SINGAPORE -- Yahoo co-founder Jerry Yang is on the hunt for unusual investments, including space exploration and longevity, where he sees the highest potential for growth.
"We are trying to branch out into areas where normal venture capital would not think of," Yang said on Jan. 17 at the Nikkei Forum "Innovative Asia" here. "We have efforts in space exploration and using space as the next frontier."
Through his fund AME Cloud Ventures, Yang has invested in startups such as Accion Systems, a U.S. company that develops advanced satellite propulsion systems.
Founded in 2014 by two MIT engineers, Accion produces small ion thrusters designed to increase the life span and mobility of satellites and other vehicles in space. Besides Yang's AME Cloud, its other investors include aerospace giant Boeing.
Extending the healthy human life span is another area that draws his interest.
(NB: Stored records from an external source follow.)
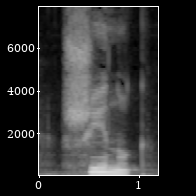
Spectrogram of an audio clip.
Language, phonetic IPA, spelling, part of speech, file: Ukrainian, [ʃeˈnɔk], шинок, noun, Uk-шинок.ogg
- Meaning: pub, inn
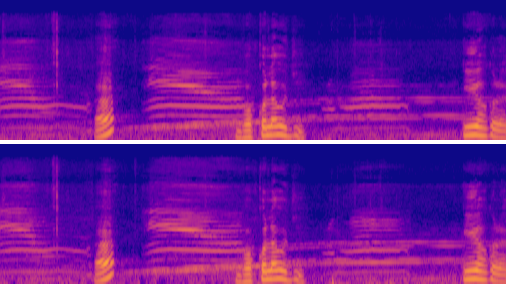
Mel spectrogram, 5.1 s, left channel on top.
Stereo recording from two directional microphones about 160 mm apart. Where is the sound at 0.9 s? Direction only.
20° left (ahead or behind).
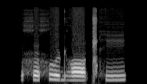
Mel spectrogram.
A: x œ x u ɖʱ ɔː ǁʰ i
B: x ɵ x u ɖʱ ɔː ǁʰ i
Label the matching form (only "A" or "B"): B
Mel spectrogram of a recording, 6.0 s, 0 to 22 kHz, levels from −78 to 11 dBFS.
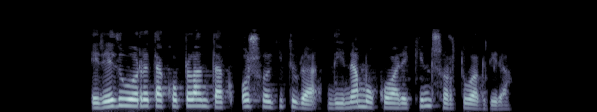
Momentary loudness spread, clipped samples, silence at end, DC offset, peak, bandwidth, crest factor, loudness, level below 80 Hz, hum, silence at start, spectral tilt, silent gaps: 12 LU; under 0.1%; 0.9 s; under 0.1%; 0 dBFS; 7 kHz; 18 dB; -16 LUFS; -72 dBFS; none; 0.9 s; -5.5 dB/octave; 2.36-2.41 s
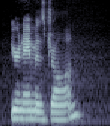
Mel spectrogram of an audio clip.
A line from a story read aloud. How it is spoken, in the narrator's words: Rodney asks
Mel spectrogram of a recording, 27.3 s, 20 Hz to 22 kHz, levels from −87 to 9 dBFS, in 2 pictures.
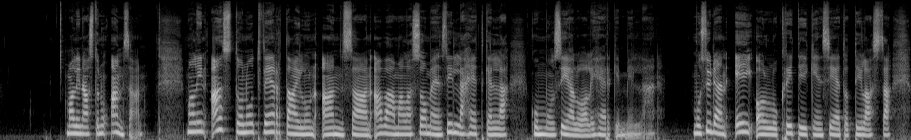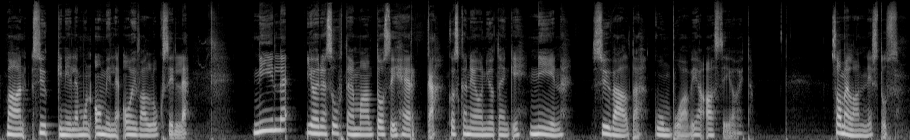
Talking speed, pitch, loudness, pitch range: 100 wpm, 180 Hz, -19 LUFS, 165-210 Hz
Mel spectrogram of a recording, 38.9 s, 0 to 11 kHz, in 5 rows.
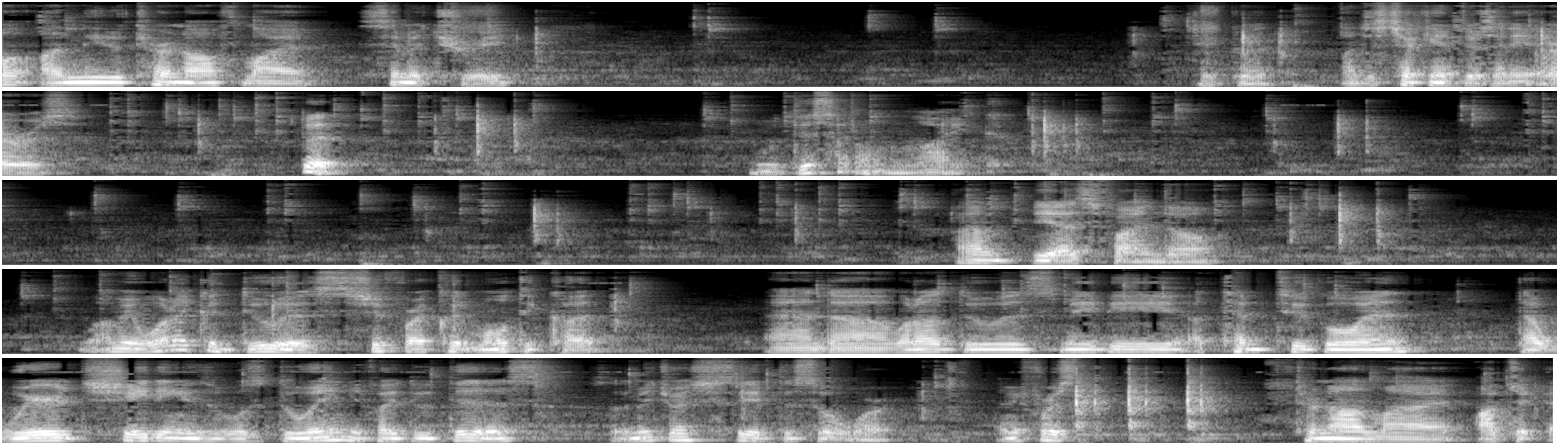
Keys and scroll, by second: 2.3 4, 6.0 5, 7.5 3, 10.0 1, 12.8 3, 14.2 1, 18.0 3, 22.0 1, 36.3 BackSpace.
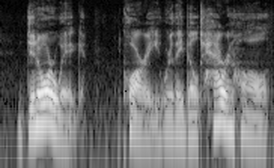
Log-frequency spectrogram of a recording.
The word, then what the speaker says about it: Dinorwig: Dinorwig Quarry, where they built Harrenhal, stresses on the second syllable.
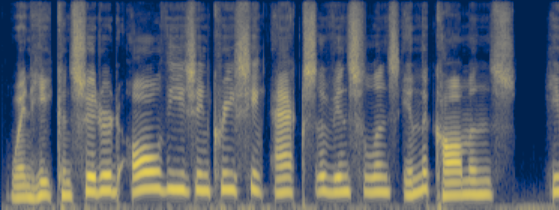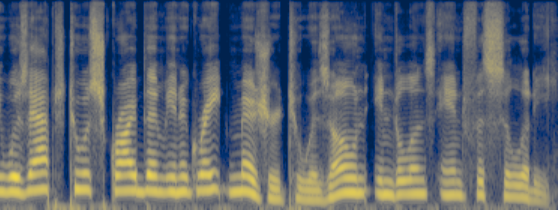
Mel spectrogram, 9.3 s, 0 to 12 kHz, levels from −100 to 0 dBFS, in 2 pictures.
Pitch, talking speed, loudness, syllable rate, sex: 190 Hz, 180 wpm, -18 LUFS, 5.4 syllables/s, male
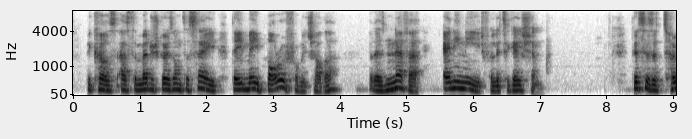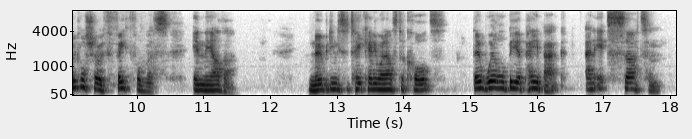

There is little evidence to suggest that older people today are experiencing their later years in better health than their parents, the World Health Organization says.The U.N. agency warns of negative implications for the elderly and for society if these added years are "dominated by declines in physical and mental capacity."
Yang wants to change that. His venture capital fund invests heavily in health-related startups such as cell therapy company Berkeley Lights.
"The primary purpose is not to invest just to make money," Yang said. "We invest so that the next generation can find a way to impact and change the world."
Berkeley Lights, a startup launched in 2011, announced a collaboration earlier this month with the University of Pennsylvania’s Perelman School of Medicine to work on cell immunotherapy, which involves cancer treatments that strengthen the body's natural defenses.
In early 2018, it entered into an exclusive Japanese sales agreement with camera and optical equipment maker Nikon for Beacon, a multipurpose platform for cell research and development.
In the Asian startup scene, the Yahoo co-founder sees investment potential in logistics. With the sector not fully developed in Southeast Asia, Yang said greater efficiencies created from new technologies could make the next generation of logistics "very interesting."
"The technology today is way better than 20 years ago," he said. "Adopting these new technologies in the current society may mean much more rapid growth for the region."
Speaking to the Nikkei Asian Review, Yang cautioned young entrepreneurs that more money and more resources don't ensure success.
"The chance of becoming successful remains the same, because although it is now easier to become [an entrepreneur], there is also more competition," he said.
To improve their chance of success, startups should "find a way to differentiate" themselves, Yang said.